From the above paragraph readers might surmise that I am not impressed by the highly politicized explanations given by some analysts most of whom, curiously enough, do not live in London and have no real understanding of the different areas and what happens in them. Parts of Tottenham experience serious trouble every week-end and often on week days as well. The gangs are very real, indeed, and have little to do with alienation experienced by people who have nobody to vote for. If these people or their "community leaders" think that the police are not on their side, they are, we all hope, absolutely right. It is not the job of the police to be on the side of violent gangs who terrorize local shopkeepers, mug passers by on the streets, sell drugs (well, OK, I do think the drug laws should be changed but the police works in the legal environment that is created by others) and, when all else fails, have violent fights with each other.

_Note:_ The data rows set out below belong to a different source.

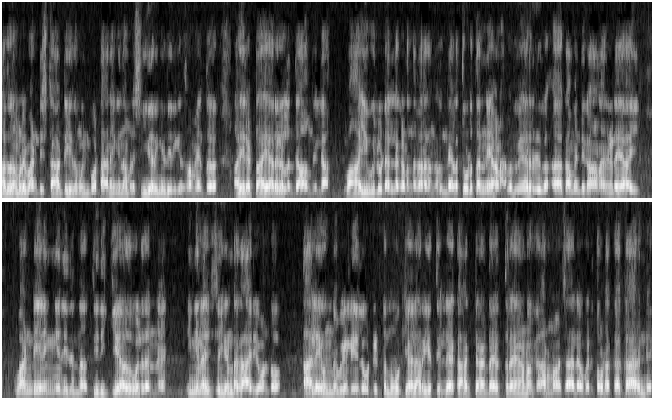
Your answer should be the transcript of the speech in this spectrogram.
അത് നമ്മൾ വണ്ടി സ്റ്റാർട്ട് ചെയ്ത് മുൻപോട്ട് ആണെങ്കിൽ നമ്മൾ സ്റ്റിയറിംഗ് തിരിക്കുന്ന സമയത്ത് അതിന്റെ ടയറുകൾ എന്താകുന്നില്ല വായുവിലൂടെ അല്ല കടന്നു കാരണം നിലത്തൂടെ തന്നെയാണ്. അത് വേറൊരു കമന്റ് കാണാനിടയായി. വണ്ടി എങ്ങനെ ഇരുന്ന് തിരിക്കുക അതുപോലെ തന്നെ ഇങ്ങനെ ചെയ്യേണ്ട കാര്യമുണ്ടോ? തലയൊന്ന് വെളിയിലോട്ട് ഇട്ട് നോക്കിയാൽ അറിയത്തില്ല കറക്റ്റ് ആയിട്ട് എത്രയാണ്. കാരണം വെച്ചാൽ ഒരു തുടക്കക്കാരന്റെ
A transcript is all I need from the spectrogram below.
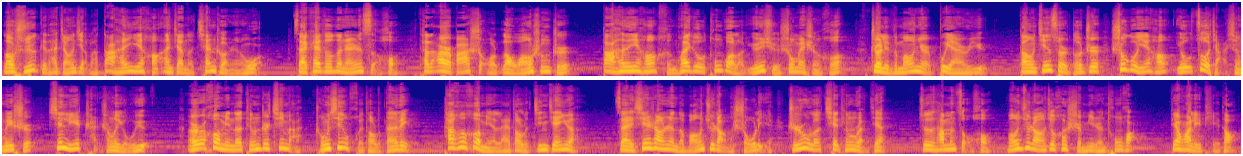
老徐给他讲解了大韩银行案件的牵扯人物。在开头的男人死后，他的二把手老王升职。大韩银行很快就通过了允许售卖审核，这里的猫腻儿不言而喻。当金穗得知收购银行有作假行为时，心里产生了犹豫。而赫敏的停职期满，重新回到了单位。他和赫敏来到了金监院，在新上任的王局长的手里植入了窃听软件。就在他们走后，王局长就和神秘人通话，电话里提到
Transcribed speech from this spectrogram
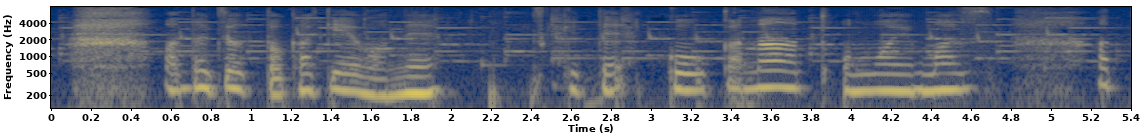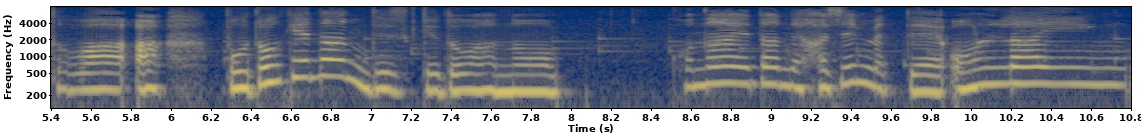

The real problem, as expressed by many of the inhabitants of Tottenham, Enfield and other places, is that the police is insufficiently on the side of the law-abiding inhabitants. There are many reasons for this and the infamous Macpherson Report had much to answer for. The police were no longer on the side of the law-abiding members of ethnic minorities but on the side of the criminals from those communities. A discussion of all the other problems would take at least one long posting and today I want to stick to what is happening now.
I would, however, like to describe a scene I witnessed near here some weeks ago. There are many small supermarkets on Uxbridge Road, Shepherds Bush Green, Goldhawk Road and all around them. Most of them have boxes with fruit and vegetables outside. A tall and strong-looking young black lad went past one of these shops, picked up an orange and started eating it. A young member of the Asian shopkeeping family (no, I have no idea whether they are Muslim or Hindu and it is of little significance) remonstrated and got a volley of abuse back, the chief of which was the young lad with the orange demanding that some respect be shown to him. He was being "dissed" when asked to pay for the fruit he was consuming. It was not clear to me whether he was asserting that he was going to pay in the fullness of time or not. One of the older shopkeepers came out, broke up the fight, shooed his young relative back into the store and let the lad go with his orange and whatever else he picked up on the way. He then told the young relative off. It was clear to me what was happening: the shopkeepers wanted no trouble with the disrespected lad and his friends and thought that the loss of some fruit was a price worth paying. Clearly they did not think of calling the police. Notoriously, the police do not even list shoplifting when compiling their crime statistics.
This small episode is being echoed in the complaints of the people of Tottenham right now. Far from complaining about police brutality, they would like to know why the police had not been prepared for the
looting and arson anti-establishment rioting and were not out in force protecting people and their property.
As these riots have spread, certain things have become obvious. There are no geographic or any other kind of links. Simply in several areas of London where there are already gangs in place, some of the smarter organizers decide to target shopping areas and bring their mates together via cell phones, twitter and whatever other expensive communication network is available to them. These are not the "wretched of the earth". The police are thinly spread and are somewhat hampered by the knowledge that if they do use a certain amount of force, there will be uproar on every side of the political divide about "police brutality". The same people who are calling for tougher action now will be screaming in horror if there are pictures of police going in with batons or deciding to adopt the Continental method of water canons.
It is, of course, about time we worked out what the police are for and what do we want them to do. Possibly the events of this week-end will open up that discussion but I am not holding my breath. And while we are on the subject, is it not about time we started worrying just a bit about the very large underclass of all colours, races, religions and ethnic groupings that we have in this country?
ADDENDUM: I have found an interesting blog that is following events closely.